Portugal €270Bn in the red
Portugal’s accumulated public debt reached a record €270Bn at the end of 2020.
The debt was made worse last year because the government was forced to launch massive financial support packages to help businesses and families during the pandemic.
The country’s debt increased by €20Bn last year, reaching a record amount of €270Bn according to Brussels and the Bank of Portugal.
“At the end of 2020, the public debt stood at €270.4Bn, increasing €20.4Bn in relation to the end of 2019,” the Bank of Portugal reveals.
The Portuguese central bank said that this sharp increase above all resulted in “an increase in debt securities of around €17.6Bn”.
This increase is also explained by an increase in government-backed loans (€1.7Bn) and deposit liabilities (€1.1Bn) mainly through the issue of treasury certificates”.
To prevent a shock to the economy, the government launched a number of measures to support businesses and families and borrowed on the international money lending markets to pay for credit and cashflow relief measures, layoffs and recovery packages all back by State guarantees.
Data from the Bank of Portugal also stresses the importance of a €9.4Bn cash cushion in terms of borrowing, with Portugal taking advantage of historically low interest rates. Public administration deposits increased €9.4Bn to €23.9Bn at the end of 2020.
Despite pumping money into the cash cushion, net public debt liabilities increased from €11Bn on 2019 to a total of €246.Bn.
With the economy falling, it is expected that the ratio of public debt against GDP will also have gone up. After falling back to €117.2% of GDP in 2019, the government ended 2020 with a public debt of 134.8% of GDP according to the forecast set out in the State Budget for 2021.
Portugal has one of the largest debts for a country of its size in the world. Over the last decade, public debt has skyrocketed by 50% according to the Bank of Portugal.

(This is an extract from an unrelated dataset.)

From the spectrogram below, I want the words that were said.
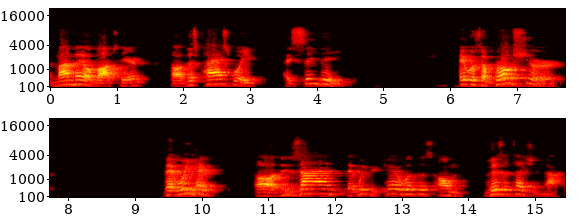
in my mailbox here, uh, this past week, a CD. It was a brochure that we had uh, designed that we could carry with us on visitation night.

At the end of 2010, the debt was €180Bn. Ten years later it was €270Bn – an increase of €90Bn for the decade.